The only tool that repeatably produced USB sticks usable for the HP MicroServer Gen8 was WinSetupFromUSB_1-7_x64 using the options "Linux ISO Grub4Dos" and "SysLinux Bootsector". This results in a boot menu that has a Grub entry for the ISO provided and one SysLinux entry that is non-functional, but required for the MicroServer to accept the stick and show the menu in the first place. This tool could actually format it as NTFS and it was still bootable in the MicroServer.

Fast USB sticks recommended. And patience, since the MicroServer takes 2-3min for each boot attempt and if it fails repeatedly due to its pickyness, it's depleting the mental health of everone around it.

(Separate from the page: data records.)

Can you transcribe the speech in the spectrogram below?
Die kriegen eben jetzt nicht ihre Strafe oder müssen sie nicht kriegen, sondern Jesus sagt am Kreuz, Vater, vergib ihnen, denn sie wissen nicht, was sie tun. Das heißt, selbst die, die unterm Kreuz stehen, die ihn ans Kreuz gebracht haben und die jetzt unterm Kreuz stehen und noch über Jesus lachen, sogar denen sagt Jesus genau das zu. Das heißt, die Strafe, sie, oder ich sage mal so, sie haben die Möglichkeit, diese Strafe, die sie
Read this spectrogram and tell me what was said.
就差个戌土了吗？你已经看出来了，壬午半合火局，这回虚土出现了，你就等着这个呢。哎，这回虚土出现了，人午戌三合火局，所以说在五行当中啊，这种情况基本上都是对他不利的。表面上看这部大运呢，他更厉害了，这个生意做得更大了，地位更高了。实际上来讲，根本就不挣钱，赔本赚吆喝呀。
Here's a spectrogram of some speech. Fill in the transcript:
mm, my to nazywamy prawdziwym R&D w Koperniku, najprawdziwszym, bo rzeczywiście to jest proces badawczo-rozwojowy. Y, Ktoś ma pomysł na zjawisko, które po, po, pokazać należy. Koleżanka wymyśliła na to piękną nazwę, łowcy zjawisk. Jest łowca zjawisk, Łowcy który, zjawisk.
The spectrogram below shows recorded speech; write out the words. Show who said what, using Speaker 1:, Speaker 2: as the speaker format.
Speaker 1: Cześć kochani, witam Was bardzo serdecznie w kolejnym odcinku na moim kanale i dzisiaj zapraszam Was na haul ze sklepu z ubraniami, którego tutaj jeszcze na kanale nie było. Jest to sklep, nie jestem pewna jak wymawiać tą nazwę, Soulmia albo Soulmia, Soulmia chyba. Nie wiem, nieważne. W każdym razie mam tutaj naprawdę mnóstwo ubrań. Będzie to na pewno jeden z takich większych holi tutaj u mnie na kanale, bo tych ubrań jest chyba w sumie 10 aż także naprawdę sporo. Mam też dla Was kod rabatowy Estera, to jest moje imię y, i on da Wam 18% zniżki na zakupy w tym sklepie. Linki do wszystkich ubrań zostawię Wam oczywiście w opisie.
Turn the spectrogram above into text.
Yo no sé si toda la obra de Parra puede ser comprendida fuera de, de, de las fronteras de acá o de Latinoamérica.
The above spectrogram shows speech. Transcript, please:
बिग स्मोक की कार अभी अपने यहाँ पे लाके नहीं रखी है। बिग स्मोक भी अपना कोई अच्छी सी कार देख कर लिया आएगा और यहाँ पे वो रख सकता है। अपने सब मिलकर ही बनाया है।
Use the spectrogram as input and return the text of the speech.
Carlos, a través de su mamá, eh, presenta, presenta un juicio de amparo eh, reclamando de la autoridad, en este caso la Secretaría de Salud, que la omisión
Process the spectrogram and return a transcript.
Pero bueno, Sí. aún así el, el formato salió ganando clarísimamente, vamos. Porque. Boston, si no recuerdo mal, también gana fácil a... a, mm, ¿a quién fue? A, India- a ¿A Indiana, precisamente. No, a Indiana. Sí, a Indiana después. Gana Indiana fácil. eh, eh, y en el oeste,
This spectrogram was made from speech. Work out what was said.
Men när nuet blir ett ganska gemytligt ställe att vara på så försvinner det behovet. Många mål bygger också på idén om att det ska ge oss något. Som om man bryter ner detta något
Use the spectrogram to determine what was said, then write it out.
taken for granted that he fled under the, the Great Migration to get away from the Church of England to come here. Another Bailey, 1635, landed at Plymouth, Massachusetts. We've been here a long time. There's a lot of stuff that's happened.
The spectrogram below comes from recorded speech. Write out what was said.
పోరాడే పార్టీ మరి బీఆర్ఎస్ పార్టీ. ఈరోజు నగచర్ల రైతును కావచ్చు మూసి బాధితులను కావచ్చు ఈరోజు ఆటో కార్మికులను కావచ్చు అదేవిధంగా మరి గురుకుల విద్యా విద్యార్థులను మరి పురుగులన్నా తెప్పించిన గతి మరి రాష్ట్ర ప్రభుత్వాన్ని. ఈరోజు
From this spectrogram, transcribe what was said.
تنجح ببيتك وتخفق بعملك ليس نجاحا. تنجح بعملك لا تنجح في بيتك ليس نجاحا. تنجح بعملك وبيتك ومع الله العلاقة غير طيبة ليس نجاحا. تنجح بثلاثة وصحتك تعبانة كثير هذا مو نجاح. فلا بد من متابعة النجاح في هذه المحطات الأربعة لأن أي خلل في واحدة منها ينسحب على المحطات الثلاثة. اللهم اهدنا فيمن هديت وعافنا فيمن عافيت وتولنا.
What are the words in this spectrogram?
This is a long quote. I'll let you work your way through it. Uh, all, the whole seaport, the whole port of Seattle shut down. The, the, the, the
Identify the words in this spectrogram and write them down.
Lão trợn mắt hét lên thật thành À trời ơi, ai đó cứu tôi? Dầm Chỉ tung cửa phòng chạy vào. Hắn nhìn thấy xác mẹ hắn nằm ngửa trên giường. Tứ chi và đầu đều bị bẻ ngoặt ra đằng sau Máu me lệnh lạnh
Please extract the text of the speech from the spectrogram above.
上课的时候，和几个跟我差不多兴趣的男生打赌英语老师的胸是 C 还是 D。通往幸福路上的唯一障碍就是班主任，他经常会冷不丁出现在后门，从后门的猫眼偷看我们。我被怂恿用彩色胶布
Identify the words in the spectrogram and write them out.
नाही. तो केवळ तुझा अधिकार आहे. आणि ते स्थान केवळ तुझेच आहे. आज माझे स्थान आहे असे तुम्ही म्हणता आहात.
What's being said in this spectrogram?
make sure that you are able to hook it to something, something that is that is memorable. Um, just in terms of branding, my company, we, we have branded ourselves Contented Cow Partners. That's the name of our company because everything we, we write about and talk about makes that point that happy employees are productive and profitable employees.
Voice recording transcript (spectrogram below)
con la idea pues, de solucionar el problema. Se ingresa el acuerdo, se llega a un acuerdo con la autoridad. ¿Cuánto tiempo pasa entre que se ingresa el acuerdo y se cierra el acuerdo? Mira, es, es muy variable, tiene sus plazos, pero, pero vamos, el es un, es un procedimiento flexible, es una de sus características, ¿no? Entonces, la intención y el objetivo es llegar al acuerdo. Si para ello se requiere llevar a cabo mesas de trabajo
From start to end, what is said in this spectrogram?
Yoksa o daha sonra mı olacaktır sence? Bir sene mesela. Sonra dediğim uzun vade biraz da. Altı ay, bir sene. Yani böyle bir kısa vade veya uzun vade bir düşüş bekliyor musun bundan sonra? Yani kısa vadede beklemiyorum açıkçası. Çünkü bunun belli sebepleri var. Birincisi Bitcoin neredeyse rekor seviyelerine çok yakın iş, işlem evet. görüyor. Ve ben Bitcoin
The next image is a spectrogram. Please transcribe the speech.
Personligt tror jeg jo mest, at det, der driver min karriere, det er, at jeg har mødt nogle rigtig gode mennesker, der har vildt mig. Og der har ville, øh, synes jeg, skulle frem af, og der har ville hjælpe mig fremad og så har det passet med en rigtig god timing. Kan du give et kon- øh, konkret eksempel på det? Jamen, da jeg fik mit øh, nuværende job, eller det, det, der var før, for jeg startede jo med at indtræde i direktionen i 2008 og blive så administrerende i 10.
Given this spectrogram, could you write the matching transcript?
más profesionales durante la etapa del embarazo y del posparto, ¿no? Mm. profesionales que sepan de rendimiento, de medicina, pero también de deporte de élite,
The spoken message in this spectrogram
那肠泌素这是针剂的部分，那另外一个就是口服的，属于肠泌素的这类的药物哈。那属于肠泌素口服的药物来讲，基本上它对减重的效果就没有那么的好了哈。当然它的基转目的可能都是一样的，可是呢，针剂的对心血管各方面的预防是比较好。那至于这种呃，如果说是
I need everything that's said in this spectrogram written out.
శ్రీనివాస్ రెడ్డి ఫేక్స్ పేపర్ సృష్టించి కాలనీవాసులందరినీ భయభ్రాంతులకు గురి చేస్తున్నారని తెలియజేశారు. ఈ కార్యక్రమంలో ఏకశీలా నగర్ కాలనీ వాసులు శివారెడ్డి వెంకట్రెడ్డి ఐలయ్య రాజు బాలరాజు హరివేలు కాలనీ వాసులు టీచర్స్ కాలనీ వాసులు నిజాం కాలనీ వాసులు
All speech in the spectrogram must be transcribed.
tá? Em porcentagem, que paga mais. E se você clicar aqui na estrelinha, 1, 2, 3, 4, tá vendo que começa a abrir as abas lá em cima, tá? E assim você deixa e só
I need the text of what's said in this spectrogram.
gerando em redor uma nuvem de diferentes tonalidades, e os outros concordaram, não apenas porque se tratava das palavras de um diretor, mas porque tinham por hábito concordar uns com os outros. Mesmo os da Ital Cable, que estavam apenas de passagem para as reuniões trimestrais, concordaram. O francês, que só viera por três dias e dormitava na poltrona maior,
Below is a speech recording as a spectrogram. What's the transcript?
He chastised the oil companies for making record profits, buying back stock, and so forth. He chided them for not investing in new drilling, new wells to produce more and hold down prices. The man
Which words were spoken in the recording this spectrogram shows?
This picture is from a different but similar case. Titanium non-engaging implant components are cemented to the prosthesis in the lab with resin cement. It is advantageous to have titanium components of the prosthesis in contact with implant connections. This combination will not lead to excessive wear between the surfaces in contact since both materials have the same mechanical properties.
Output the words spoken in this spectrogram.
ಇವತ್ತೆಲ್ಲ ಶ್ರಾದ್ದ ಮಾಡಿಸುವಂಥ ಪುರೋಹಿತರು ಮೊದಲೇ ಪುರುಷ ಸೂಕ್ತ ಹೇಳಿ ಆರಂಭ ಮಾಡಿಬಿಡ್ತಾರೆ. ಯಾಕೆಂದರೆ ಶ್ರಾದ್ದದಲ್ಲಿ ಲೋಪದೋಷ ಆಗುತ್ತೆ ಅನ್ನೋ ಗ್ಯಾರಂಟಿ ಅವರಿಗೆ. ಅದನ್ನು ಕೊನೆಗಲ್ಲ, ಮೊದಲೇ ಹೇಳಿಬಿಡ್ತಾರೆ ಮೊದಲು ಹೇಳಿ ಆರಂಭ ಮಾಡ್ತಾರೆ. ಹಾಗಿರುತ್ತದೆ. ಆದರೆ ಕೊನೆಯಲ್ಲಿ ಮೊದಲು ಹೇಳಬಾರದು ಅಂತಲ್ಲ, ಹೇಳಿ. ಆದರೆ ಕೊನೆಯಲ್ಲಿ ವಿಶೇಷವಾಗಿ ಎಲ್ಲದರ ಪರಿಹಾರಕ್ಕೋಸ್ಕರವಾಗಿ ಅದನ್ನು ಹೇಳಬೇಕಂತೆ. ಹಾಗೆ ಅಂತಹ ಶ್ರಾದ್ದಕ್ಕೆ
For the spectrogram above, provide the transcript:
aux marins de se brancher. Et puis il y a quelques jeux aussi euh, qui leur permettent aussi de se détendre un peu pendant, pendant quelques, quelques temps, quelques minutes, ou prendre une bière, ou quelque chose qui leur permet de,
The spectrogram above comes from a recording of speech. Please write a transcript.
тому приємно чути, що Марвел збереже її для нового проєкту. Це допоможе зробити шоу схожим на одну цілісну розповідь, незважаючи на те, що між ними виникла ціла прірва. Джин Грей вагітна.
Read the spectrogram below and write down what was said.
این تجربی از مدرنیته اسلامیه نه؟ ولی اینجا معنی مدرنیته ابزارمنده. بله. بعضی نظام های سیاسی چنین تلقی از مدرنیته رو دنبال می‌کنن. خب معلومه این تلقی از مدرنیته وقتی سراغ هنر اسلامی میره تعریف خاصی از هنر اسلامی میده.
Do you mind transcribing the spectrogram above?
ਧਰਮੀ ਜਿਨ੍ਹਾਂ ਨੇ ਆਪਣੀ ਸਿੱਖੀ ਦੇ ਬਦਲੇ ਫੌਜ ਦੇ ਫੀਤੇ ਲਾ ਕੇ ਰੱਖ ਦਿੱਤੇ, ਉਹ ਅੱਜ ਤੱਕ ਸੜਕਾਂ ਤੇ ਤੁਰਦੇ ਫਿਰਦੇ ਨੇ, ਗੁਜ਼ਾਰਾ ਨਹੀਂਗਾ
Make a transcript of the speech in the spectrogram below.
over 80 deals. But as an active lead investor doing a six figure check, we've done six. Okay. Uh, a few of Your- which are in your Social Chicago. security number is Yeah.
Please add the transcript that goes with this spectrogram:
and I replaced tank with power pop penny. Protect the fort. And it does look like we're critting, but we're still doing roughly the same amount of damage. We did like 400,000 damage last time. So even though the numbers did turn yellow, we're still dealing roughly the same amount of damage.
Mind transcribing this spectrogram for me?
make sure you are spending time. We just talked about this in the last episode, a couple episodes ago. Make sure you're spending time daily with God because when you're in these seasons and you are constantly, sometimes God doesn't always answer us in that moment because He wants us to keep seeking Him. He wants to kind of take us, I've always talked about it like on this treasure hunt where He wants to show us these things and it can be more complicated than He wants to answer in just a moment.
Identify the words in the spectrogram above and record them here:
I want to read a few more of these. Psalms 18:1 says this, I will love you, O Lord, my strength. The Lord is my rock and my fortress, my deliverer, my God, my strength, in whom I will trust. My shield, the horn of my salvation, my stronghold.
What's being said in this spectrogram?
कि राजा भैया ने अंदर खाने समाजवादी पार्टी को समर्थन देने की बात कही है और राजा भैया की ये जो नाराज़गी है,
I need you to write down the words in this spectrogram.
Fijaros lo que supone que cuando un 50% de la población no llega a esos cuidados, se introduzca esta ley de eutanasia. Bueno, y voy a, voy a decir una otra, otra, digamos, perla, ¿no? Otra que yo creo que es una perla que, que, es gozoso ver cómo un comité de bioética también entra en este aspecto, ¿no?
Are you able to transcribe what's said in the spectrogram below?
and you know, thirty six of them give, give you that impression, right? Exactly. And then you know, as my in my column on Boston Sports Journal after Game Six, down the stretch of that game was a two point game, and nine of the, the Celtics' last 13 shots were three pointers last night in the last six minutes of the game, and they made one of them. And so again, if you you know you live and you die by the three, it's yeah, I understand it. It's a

The MicroServer is still extremely complicated to use and it's not recommended IMHO for any group. For SOHO installations, it has a ton of options and stupid little requirements rendering it almost unusable (No booting from on-board SATA port, workaround required. BIOS-MBR only, no UEFI or GPT support, rendering it complicated for most 2016's OS install media - good luck changing a USB stick from GPT to MBR with Windows alone. Typical CPUs delivered with the MicroServer don't have AES-NI, so encrypting HDDs or SSL traffic or SSH file transfers is extremely unusably slow. the iLO-interface constantly on, draws power needlessly in a SOHO setting. iLO-advanced license required to actually use it anyway. BIOS- and firmware updates require a warranty, registration and support contract with HP, too expensive. Using the RAID controller in RAID modes other than mirror, it requires an additional license or a RAID controller that is double the price of the entire server, why? HP-branded RAM required or it will complain. Passive CPU cooler, but a very noisy case fan to make up for it. The list goes on and on. Not recommended.) - and for serious production environments, the puny MicroServer can never satisfy the performance and component redundancy required, with the AES-NI missing, it doesn't even deliver enough power for a SOHO setting.

  • Thanks for this essential information; noticed that it refuses to boot from the USB 3.0 ports, and wanted confirmation. – BlenderBender Jul 11 at 17:50

Your Answer

By clicking "Post Your Answer", you acknowledge that you have read our updated terms of service, privacy policy and cookie policy, and that your continued use of the website is subject to these policies.

Not the answer you're looking for? Browse other questions tagged or ask your own question.